Collected data entries
—————
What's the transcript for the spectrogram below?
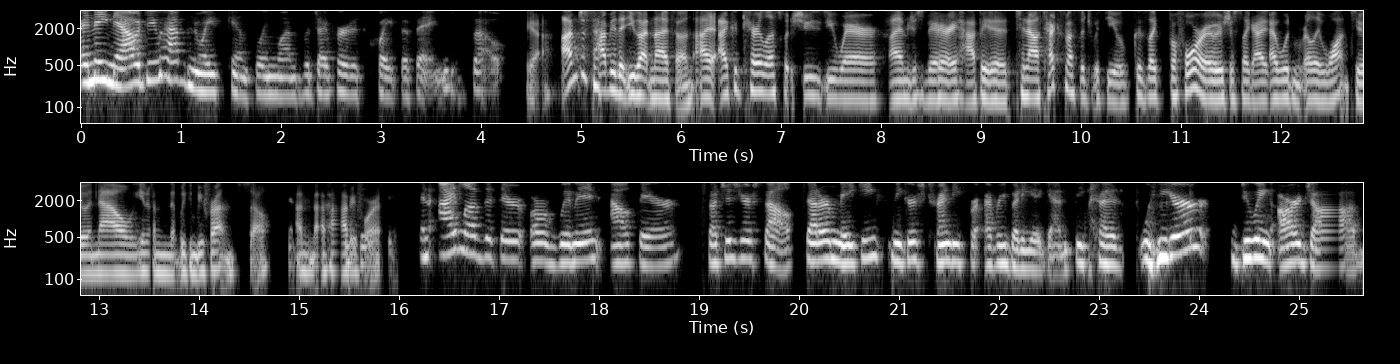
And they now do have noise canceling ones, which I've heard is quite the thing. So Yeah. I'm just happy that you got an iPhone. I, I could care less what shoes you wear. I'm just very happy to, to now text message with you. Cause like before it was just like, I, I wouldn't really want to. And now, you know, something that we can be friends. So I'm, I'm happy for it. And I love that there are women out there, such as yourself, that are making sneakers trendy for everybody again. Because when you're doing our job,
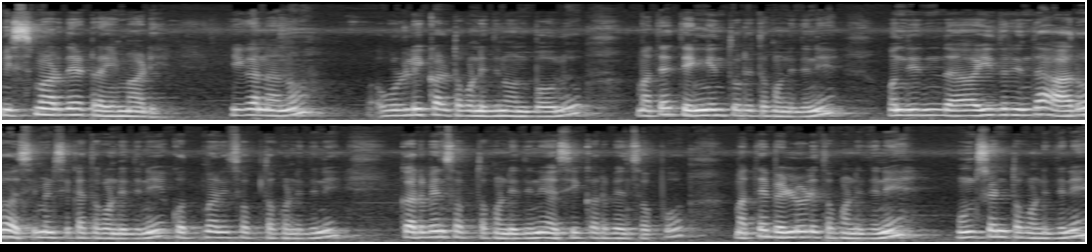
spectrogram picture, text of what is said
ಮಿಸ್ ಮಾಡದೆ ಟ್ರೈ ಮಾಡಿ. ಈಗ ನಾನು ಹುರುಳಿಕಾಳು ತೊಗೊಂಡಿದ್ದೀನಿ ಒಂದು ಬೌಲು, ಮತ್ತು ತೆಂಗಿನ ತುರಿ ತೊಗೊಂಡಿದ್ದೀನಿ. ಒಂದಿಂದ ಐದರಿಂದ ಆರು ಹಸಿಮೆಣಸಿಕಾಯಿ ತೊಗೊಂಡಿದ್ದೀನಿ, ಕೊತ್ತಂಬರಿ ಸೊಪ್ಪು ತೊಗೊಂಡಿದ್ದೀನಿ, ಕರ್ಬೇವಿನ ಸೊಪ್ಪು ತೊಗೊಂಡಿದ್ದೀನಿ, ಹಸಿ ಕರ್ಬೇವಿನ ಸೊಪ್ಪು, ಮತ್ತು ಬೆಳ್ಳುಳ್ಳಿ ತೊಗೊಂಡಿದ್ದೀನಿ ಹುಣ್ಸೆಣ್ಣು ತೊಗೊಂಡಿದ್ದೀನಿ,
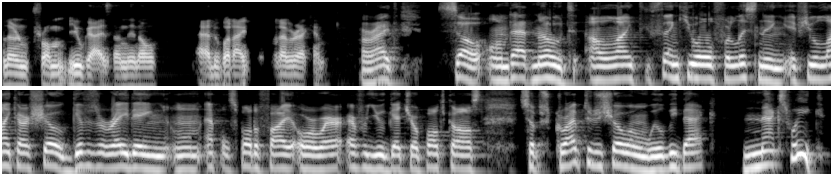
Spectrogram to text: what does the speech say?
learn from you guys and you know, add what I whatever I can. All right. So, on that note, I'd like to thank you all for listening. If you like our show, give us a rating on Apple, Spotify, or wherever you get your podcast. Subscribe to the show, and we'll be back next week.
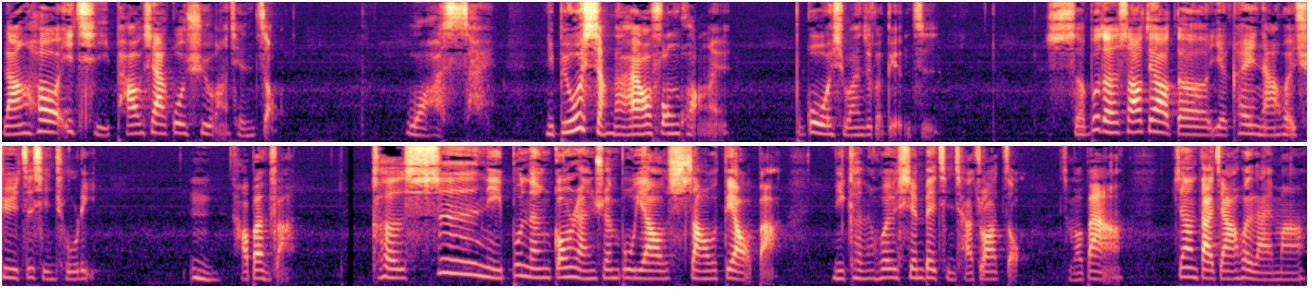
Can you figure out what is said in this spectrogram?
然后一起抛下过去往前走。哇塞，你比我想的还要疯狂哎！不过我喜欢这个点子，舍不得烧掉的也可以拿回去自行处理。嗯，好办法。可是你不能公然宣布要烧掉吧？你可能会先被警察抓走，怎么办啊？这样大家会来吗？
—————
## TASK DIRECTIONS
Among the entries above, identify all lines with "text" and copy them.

## OUTPUT OF THE TASK
And they now do have noise canceling ones, which I've heard is quite the thing. So Yeah. I'm just happy that you got an iPhone. I, I could care less what shoes you wear. I'm just very happy to, to now text message with you. Cause like before it was just like, I, I wouldn't really want to. And now, you know, something that we can be friends. So I'm, I'm happy for it. And I love that there are women out there, such as yourself, that are making sneakers trendy for everybody again. Because when you're doing our job,
spectrogram picture, text of what is said
Spectrogram to text: what does the speech say?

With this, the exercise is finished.